I turned 50 years old a couple of days ago. Congratulations to me.
Even after a half century of life, I’m still a child in many ways. If you believe my wife, that’s not a bad thing. She says I’m “childlike”, not “childish”, which I guess means I have more in common with a playful imp than a spoiled brat. But I know that even at fifty, I still have deposits of immaturity running through me. I am embarrassed by them when they reveal themselves. I hate it when I catch myself being self-centered and selfish. I hate it even more when I don’t catch it. At least when I catch it I can hopefully mitigate the damage by apologizing. Not catching it just confirms that I’m still an asshole and have some growing to do.
However, there are advantages to keeping that inner child alive and active within us. It is the source of our adventuring and experimentation. It is what helps us attempt what is new and appreciate what is old. It is the part inside that is immune from the growing cynicism that accompanies a pessimistic interpretation of our experience. And it is the part that allows us to take chances.

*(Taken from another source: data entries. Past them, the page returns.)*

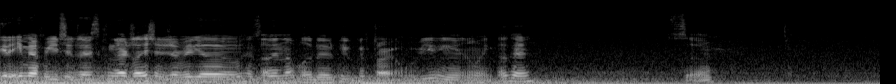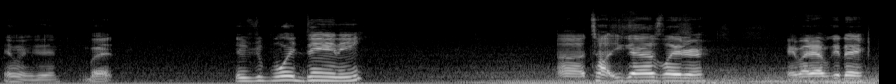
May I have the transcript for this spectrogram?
get an email from YouTube that says, "Congratulations, your video has been uploaded. People can start viewing it." I'm like, okay. So it went good, but it was your boy Danny. Uh, talk to you guys later. Everybody have a good day.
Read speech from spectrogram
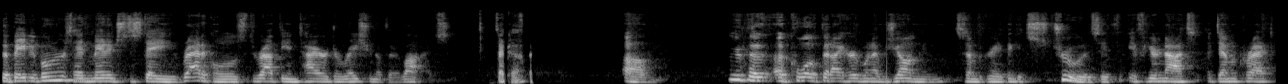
the baby boomers had managed to stay radicals throughout the entire duration of their lives. Okay. Um, the, a quote that I heard when I was young, and to some degree, I think it's true, is if, if you're not a Democrat,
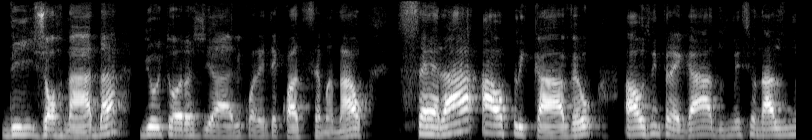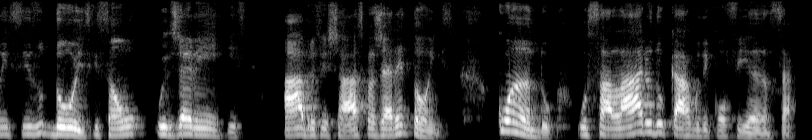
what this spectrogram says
De jornada de 8 horas diária e 44 semanal, será aplicável aos empregados mencionados no inciso 2, que são os gerentes, abre e fecha aspas, gerentões. Quando o salário do cargo de confiança,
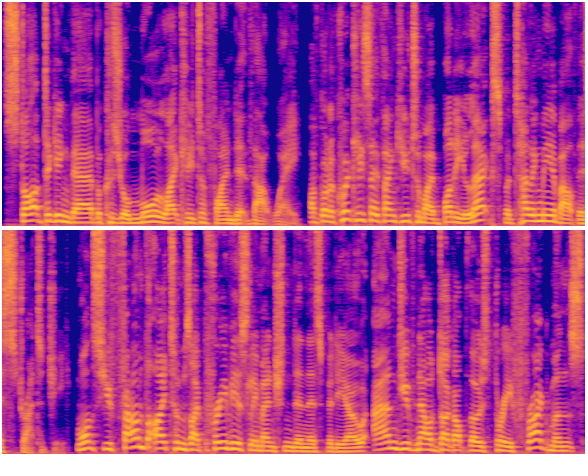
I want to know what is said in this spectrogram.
start digging there because you're more likely to find it that way. I've got to quickly say thank you to my buddy Lex for telling me about this strategy. Once you've found the items I previously mentioned in this video, and you've now dug up those three fragments,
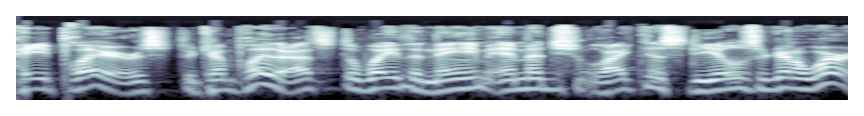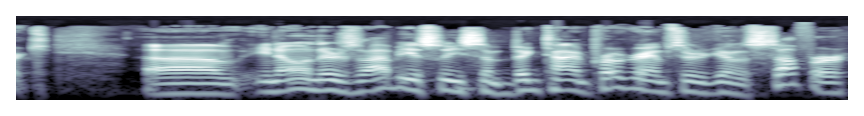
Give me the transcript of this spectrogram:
pay players to come play there. That's the way the name, image, likeness deals are going to work. Uh, you know, and there's obviously some big time programs that are going to suffer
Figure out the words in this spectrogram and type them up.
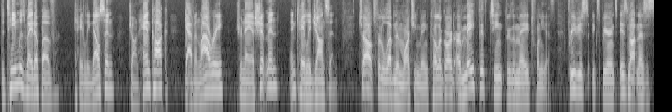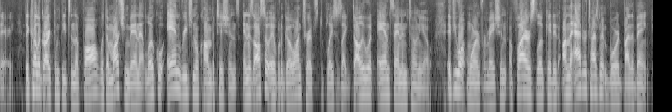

My painting is the physical manifestation of my inner adventurous child. And as with any adventure, exploration is the key. Not only must we explore where to go, we must also explore how to get there. The styles and methods we use are the voices we use to tell the story of that adventure.
Over the years we develop many voices. We have a social voice, a poetic voice, a problem-solving voice. We have our humor voices and our tenderness voices and our serious voices. Each one can be identified as ours by those who know us. They are the way we do things. They are our signatures. Some are adaptations of others. Some are unique. But all can be recognized as ours.
I’ve been looking for my painting voice — that distinct style I hope is originally me. Much of what I do is old hat. It’s easily identified as abstract expressionism. And for me, that is a good start. I enjoy it and find it fulfilling to create in this way. But there is something missing. There is nothing in what I do that would differentiate it from any other splatter/drip painter (except for my obvious lack of talent).
And it’s time to change that.
So, the picture below is an attempt to utter a creative sound that hints at a different direction, but still incorporates the abstract expressionism I find so magnetic. I don’t know if it will work for others, but it works for me.
And I had fun doing it.
That’s really all that matters to an inner child anyway, right?